Dr. Nancy StrunaStruna Pic (2)
Professor and Chair
University of Maryland
American Studies Department
4101 Susquehanna Hall
College Park, MD 20742
(301) 405-1357
nlstruna@umd.edu

Dr. Nancy Struna’s research and teaching focus on cultural production, agency and power, and constructions of race, class, gender, and sexuality in both early and contemporary Americans’ experiences. She is currently working on a book entitled Transforming the Ordinary: Taverns, Cultural Identity, and the Construction of Citizenship in Baltimore, Maryland, 1750-1820, which explores the material realities and ideological formations that ordinary people in the course and relations of everyday life experienced and negotiated in one of the most ordinary of early American institutions, taverns. She is also the author of People of Prowess: Sport, Leisure, and Labor in Early Anglo-America and has served as the American Studies Department Chair since 2006.


Erin Zerhusenerin-zerhusen
MLIS Program Coordinator
University of Maryland
College of Information Studies 
4121F Hornbake South
College Park, MD 20742
(301) 405-1024
ezerhus@umd.edu

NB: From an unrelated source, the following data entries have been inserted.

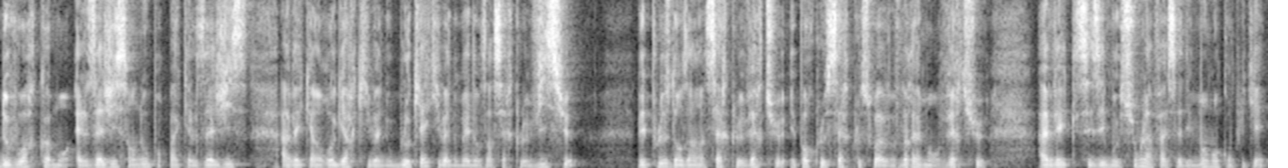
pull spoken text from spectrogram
de voir comment elles agissent en nous pour pas qu'elles agissent avec un regard qui va nous bloquer, qui va nous mettre dans un cercle vicieux, mais plus dans un cercle vertueux. Et pour que le cercle soit vraiment vertueux avec ses émotions là face à des moments compliqués,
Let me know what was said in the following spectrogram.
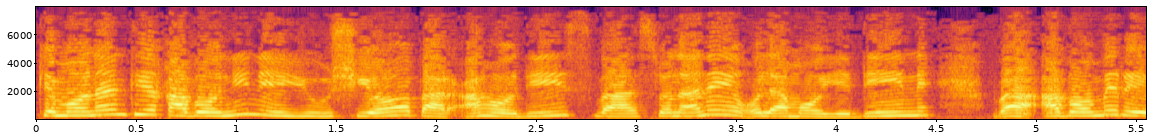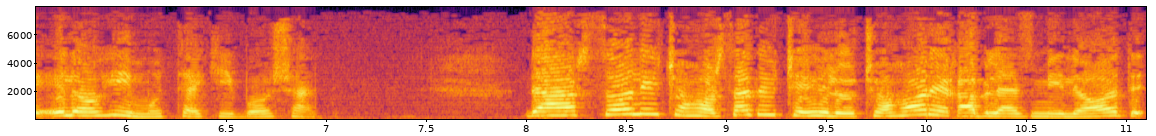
که مانند قوانین یوشیا بر احادیث و سنن علمای دین و اوامر الهی متکی باشد. در سال 444 قبل از میلاد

Erin Zerhusen is the Program Coordinator for the Master of Library and Information Science program at the University of Maryland’s iSchool. Erin graduated with her Master of Library Science degree from the University of Maryland with two specializations: Curation and Manager of Digital Assets and Information and Diverse Populations. After graduating with her MLS Erin worked as an Acquisitions Specialist for congressional content at ProQuest before returning to the University of Maryland in June of 2016.